*** Block opens ***

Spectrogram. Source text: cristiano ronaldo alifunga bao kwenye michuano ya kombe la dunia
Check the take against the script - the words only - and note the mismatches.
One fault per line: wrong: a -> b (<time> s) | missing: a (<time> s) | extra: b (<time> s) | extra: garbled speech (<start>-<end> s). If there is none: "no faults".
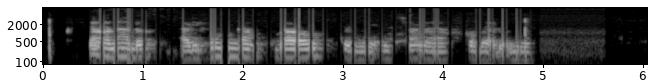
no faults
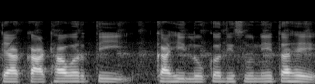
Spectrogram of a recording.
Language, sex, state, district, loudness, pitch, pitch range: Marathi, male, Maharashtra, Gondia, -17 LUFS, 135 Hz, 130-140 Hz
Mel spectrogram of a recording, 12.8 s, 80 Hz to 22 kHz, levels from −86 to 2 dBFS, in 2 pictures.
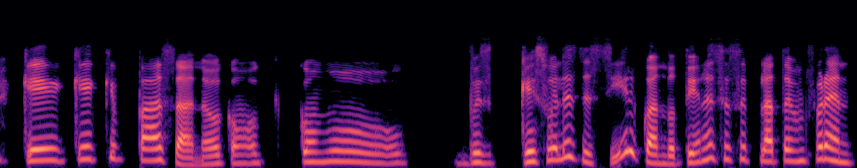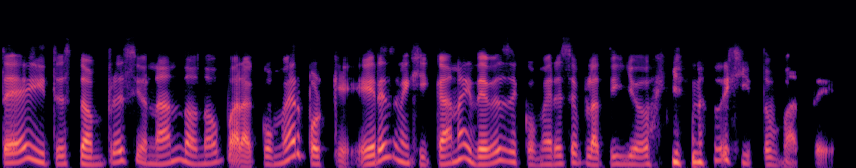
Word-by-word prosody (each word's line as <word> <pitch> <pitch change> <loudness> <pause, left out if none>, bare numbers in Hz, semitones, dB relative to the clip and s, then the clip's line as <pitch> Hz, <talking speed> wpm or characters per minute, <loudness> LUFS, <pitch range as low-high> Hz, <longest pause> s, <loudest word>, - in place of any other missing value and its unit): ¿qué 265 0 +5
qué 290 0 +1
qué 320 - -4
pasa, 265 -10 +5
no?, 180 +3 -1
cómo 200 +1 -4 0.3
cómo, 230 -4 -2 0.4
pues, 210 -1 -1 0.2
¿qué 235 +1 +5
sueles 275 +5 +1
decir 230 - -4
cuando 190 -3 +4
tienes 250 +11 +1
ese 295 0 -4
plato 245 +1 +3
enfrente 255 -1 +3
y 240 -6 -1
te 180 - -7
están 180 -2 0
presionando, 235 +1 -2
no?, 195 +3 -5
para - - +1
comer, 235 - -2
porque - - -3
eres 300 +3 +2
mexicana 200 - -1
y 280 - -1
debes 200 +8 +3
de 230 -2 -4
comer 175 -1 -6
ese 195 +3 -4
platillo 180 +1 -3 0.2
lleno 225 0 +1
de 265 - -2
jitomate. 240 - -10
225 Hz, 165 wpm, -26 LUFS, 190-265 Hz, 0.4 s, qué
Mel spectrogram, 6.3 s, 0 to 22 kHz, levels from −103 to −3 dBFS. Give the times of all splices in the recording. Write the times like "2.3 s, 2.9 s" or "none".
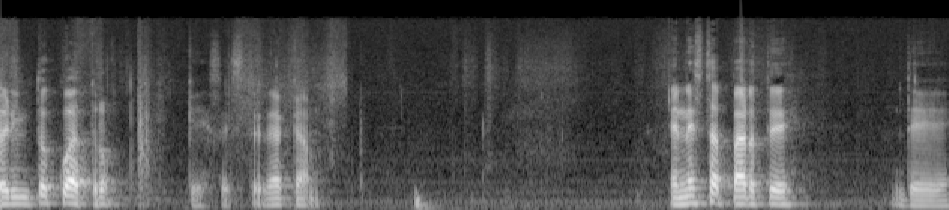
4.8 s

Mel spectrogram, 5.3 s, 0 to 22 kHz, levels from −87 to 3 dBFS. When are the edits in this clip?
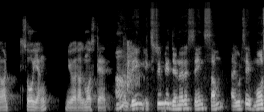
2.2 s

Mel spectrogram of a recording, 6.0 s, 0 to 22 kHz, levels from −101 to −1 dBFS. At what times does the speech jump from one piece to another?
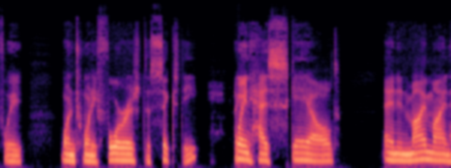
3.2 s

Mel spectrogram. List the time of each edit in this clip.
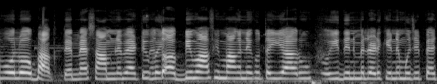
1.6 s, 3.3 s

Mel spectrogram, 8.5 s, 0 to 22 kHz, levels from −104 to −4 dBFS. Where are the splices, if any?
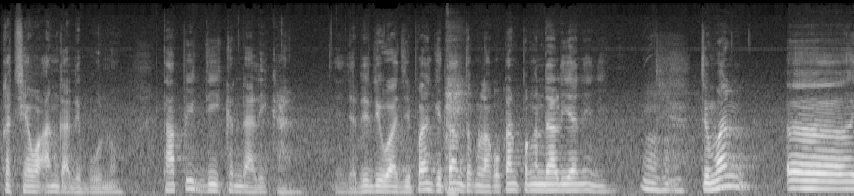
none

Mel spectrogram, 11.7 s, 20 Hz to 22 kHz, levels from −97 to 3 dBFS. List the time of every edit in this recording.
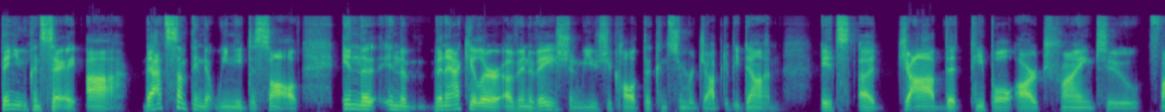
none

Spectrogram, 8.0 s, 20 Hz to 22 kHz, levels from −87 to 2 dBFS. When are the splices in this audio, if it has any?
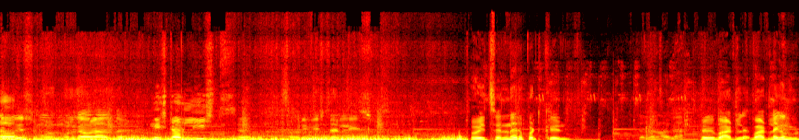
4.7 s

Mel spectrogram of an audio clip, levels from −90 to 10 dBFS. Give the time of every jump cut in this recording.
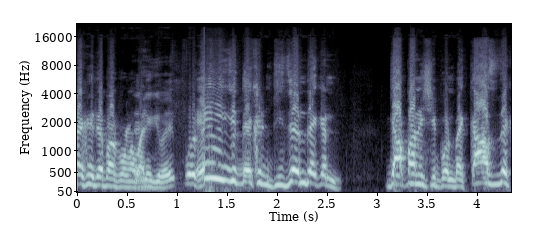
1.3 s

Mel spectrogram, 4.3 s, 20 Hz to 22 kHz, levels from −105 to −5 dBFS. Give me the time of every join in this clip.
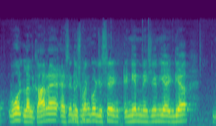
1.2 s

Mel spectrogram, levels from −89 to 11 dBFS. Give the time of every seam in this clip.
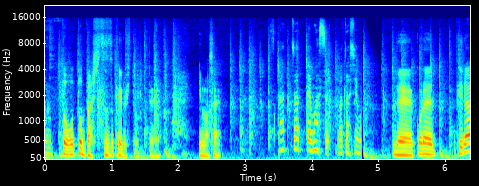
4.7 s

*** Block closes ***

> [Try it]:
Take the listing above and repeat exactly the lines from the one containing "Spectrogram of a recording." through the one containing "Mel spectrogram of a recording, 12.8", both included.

> [Reply to the task]:
Spectrogram of a recording.
Language, sex, state, district, loudness, pitch, pitch range: Marathi, male, Maharashtra, Gondia, -17 LUFS, 135 Hz, 130-140 Hz
Mel spectrogram of a recording, 12.8 s, 80 Hz to 22 kHz, levels from −86 to 2 dBFS, in 2 pictures.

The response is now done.